(Welcome back! In part one of the interview series, we introduced the reasons why these companies chose to go international and the challenges they faced. In the second part of the series, we find out the tools they used to make it work and their biggest lessons.)
SGC: What tools do you use to create personal connection between the disparate offices?
Christian Springub of Jimdo: The strongest and most effective tool is having people visit the other offices and collaborate on a project. It creates “faces” behind the daily chat and ticket systems, and it helps create bonds between the different offices. We also constantly communicate what’s happening in the offices in team meetings, email, and our internal social media network. With this constant information flow, everyone has a better understanding of what’s happening all around the company.
Jean Moncrieff of Emerge Group: The major tools used by our team for keeping connected:
• Trello – Trello is a collaboration tool that helps us organize our development projects into boards. In one glance, Trello tells us what’s being worked on, who’s working on what, and where something is in a process. (www.trello.com);
• Skype – we hold a daily virtual standup call between development teams at 7.30 am MST / 3.30 pm CAT (central African time) which last 15 minutes. We also hold weekly calls between members of the Emerge leadership team.
• Convo – more recently we started using a tool called Convo, which is like an internal Facebook. It gives us the ability to capture and share ideas between team members. It’s not intrusive, so developers aren’t constantly being interrupted, instead they can hop onto Convo whenever they have time and collaborate on new ideas.
• ZenDesk – We use ZenDesk to capture and manage support queries from our customers. The support calls can be passed from one team to another as one team shuts down for the day and the other starts work.
SGC: What was (is) your biggest challenge in opening up an office such a great distance away from the main offices?
Jean Moncrieff of Emerge Group: Communication and Culture remain our biggest challenges. Occasionally we slip up on daily calls, which can have a detrimental impact on our business. Without consistent communication the teams drift apart and can go off in different directions, which ultimately costs us all.
Our culture is really important and provides us all with a framework to make decisions. Hiring new people and working with folks in a different country can be difficult from a cultural perspective. We’ve noticed different work ethics and priorities in people from different countries; sometimes it can be challenging to get different people working together. We try to bring together the best of both worlds to make us stronger and we share the new ideas with our team back home.

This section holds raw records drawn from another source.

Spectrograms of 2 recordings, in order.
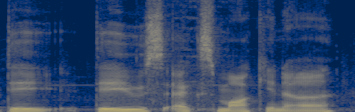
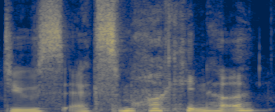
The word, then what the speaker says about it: deus ex machina: pooping the Duke says deus ex machina oh yeah I didn't know how that word was pronounced because I've only ever seen it written down so I pronounced it Deuce ex machina oh she he's saying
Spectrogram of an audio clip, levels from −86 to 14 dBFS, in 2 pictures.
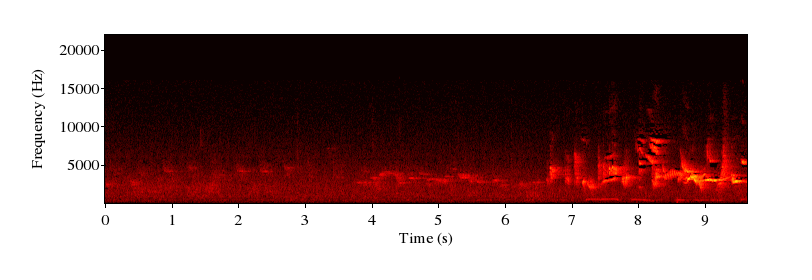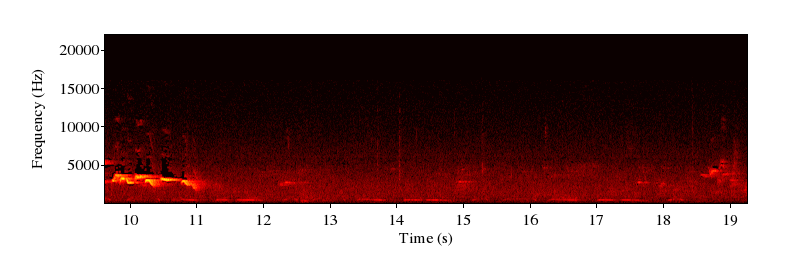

Christian Springub of Jimdo: Out of sight, out of mind is unfortunately very true, so again I would have to say that communication is still the biggest challenge. It’s important to have people who care about the other team members in every office to keep the flow. However, because things don’t always go smoothly, we want every country office to be able to work independently so that team members aren’t always relying on another office.
SGC: One last question…What would you say are the 5 biggest priorities for other companies looking to open international offices to address?
Christian Springub of Jimdo:
1. Assess the need for an office in another country, a lot can be done from the main office without needing to open another. For example: hiring people from other countries, traveling to the country you need to support, etc.
2. Make sure your culture supports internationality
3. Make sure the other offices can really work independently and achieve their own goals
4. Send someone like a co-founder to the new office to make sure your company culture is understood
5. Have transparent workflows and communication tools which are easy and where people are accessible. NO, email doesn’t count
Jean Moncrieff of Emerge Group:
1. A strong leadership team is key to opening an international office. Initially the leadership team is spread thin, setting up a new international office puts strain on the team.
2. Adequate funding is critical, you don’t want to be setting up a subsidiary and suddenly run out of capital.
3. Family and friends, setting up an international office means a lot of travel for people across the company and extended time away puts strain on relationships. It’s important to work with the team to minimize the disruption to family life.
4. Planning, entering a new country means doing things differently. It’s important to research and plan the move properly. We brought on a lawyer and accountant to help us navigate US laws and financial reporting.
5. Communication between the entire team is critical, especially when the international office is in a different time zone. We made a point from day one to have daily Skype calls between our offices and put in tools that kept our culture alive.
A big thank you to Jean and Christian for opening up about their businesses. The opportunity to learn from the experiences of other entrepreneurs walking a similar path is a valuable one and we’re appreciative of them being willing to share these insights. If you’d be interested in participating in our interview series, send us a note here or send us a note on Twitter at SmallGiantsBuzz.